Exercise material: Begin
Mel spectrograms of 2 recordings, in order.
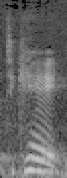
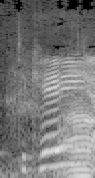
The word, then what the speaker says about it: Takei: It's pronounced with an A. If it's A-I, it's I. – I think he pronounces Takei. – He pronounces it Takei. – Takei. – Takei as in gay.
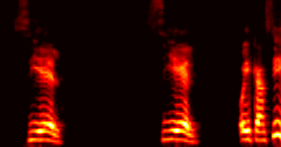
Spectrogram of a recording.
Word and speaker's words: ciel: Anywhere you see Y plus voyelle in one syllabic word. For instance, you can see it in "ciel".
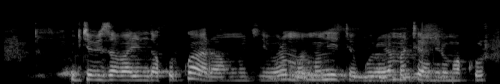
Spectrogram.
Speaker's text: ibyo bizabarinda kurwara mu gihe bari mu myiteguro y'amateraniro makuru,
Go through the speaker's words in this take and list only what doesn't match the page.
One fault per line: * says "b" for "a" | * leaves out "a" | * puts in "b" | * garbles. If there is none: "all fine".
all fine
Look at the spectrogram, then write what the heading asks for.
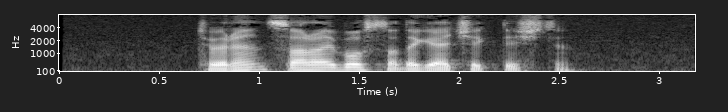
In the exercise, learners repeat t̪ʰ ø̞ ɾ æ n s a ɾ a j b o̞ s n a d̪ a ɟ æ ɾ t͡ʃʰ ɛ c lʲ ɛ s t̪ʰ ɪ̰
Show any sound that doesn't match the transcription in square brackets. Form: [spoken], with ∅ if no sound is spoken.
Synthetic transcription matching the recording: t̪ʰ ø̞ ɾ æ n s a ɾ a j b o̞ s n a d̪ a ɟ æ ɾ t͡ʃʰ ɛ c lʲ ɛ [ʃ]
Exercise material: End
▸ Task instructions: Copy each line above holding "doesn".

▸ Solution to this task:
Go through the speaker's words in this take and list only what doesn't match the page.
Show any sound that doesn't match the transcription in square brackets. Form: [spoken], with ∅ if no sound is spoken.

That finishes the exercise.